Report: Big Green Pressure Groups Invade College Campuses
The National Association of Scholars (NAS) published a damning report today detailing the fallacies and consequences of the fossil fuel divestment movement. It is the single most comprehensive study to date on the false claims and sinister motivations of divestment activists, who are controlled by national pressure groups that use college students as a front to advance their political causes. In short, the study criticizes divestment as “an attack on freedom of inquiry and responsible social advocacy in American higher education.”
The goal of the divestment movement is to pressure institutions, including universities, to sell investments in the oil, gas, and coal industries, with the ultimate goal of eliminating all fossil fuels. If divestment activists were to succeed in their efforts, the result would be to keep billions of people in poverty, denying them access to electricity and to lifesaving products like steel and pharmaceuticals that come from fossil fuels. Divesting from fossil fuels would amount to divesting from modern life.
Most Colleges Reject Divestment
Fortunately, and despite the fact that divestment activists have grown louder, a mere 0.24 percent of colleges and universities worldwide have divested from fossil fuels, according to the NAS report. Moreover, only 34 percent of “divested” colleges and universities have fully shed their fossil fuel investments—NAS calls these colleges DINOs (divestment in name only).
According to the Institute for Energy Research’s Robert Bradley, there are at least three reasons for the lack of divestment success:
First, every American is a prolific fossil-fuel user, and substitutes (ethanol for gasoline, wind/solar for electricity) are limited, expensive, unreliable options. Second, many—if not most—Americans are rewardingly invested in the oil, gas, coal, and electricity industries. Third, profit-seeking investors can be expected to buy as fringe emotional investors sell, leaving stock prices unchanged.
As a result, at least thirty-five American colleges and universities who have been pressured have declined to divest. According to formal statements issued by twenty-nine of these institutions, the single most popular reason they chose to reject divestment was its ineffectiveness at improving the environment, followed by the high costs of divesting.
Even the divestment advocates themselves acknowledge that divesting from fossil fuels will not decrease the share prices of fossil fuel companies or shrink their profits. And yet, activists continue to escalate their efforts, encouraging a generation of students to reject intellectual integrity and give in to environmentalist groupthink.
Divestment is Astroturf
The NAS study points out that although students are the face of the divestment movement, it is actually controlled by professional pressure groups like Bill McKibben’s 350.org:
[NAS President Peter] Wood explained, “The divestment campaigns have been organized by professional activists. Our report peels back the image the campaign projects of an organic student-led movement. In fact, it is a nationally orchestrated campaign with top-down directives.”
350.org, the organization that brought the campaign to national prominence, pays and trains students for activism and schedules campus protests. “The divestment movement is astroturf,” said [NAS Director of Research Projects Rachelle] Peterson.

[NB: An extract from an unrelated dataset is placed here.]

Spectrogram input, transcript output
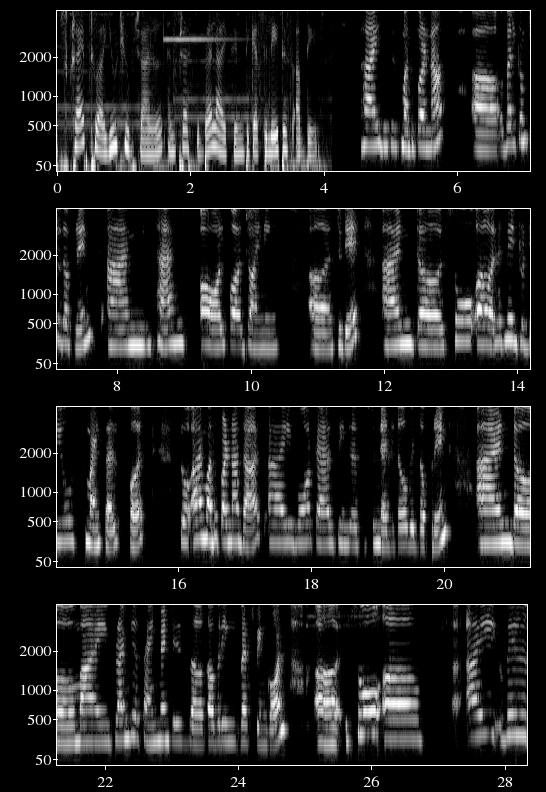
Subscribe to our YouTube channel and press the bell icon to get the latest updates. Hi, this is Madhuparna. Uh, welcome to ThePrint and thanks all for joining uh, today. And uh, so uh, let me introduce myself first. So I'm Madhuparna Das. I work as senior assistant editor with ThePrint, and uh, my primary assignment is uh, covering West Bengal. Uh, so I will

These national activist organizations train college students to act as front-runners for the crusade, with the goal of advancing their political agenda. It is therefore unsurprising that divestment efforts have intensified in the midst of legal challenges to EPA’s carbon regulation and in the months leading up to the UN Climate Summit in Paris. In fact, the divestment movement calls this fall “escalation season.”
The divestment movement is morally bankrupt. As we continue to point out, eliminating fossil fuels would consign billions of people to poverty and darkness. Divestment also hurts poor students by leaving universities with less money to spend on need-based financial aid. If left unchecked, this immoral attack on human development will continue to invade colleges and universities across America, undermining intellectual integrity and promoting policies that hurt the poorest among us.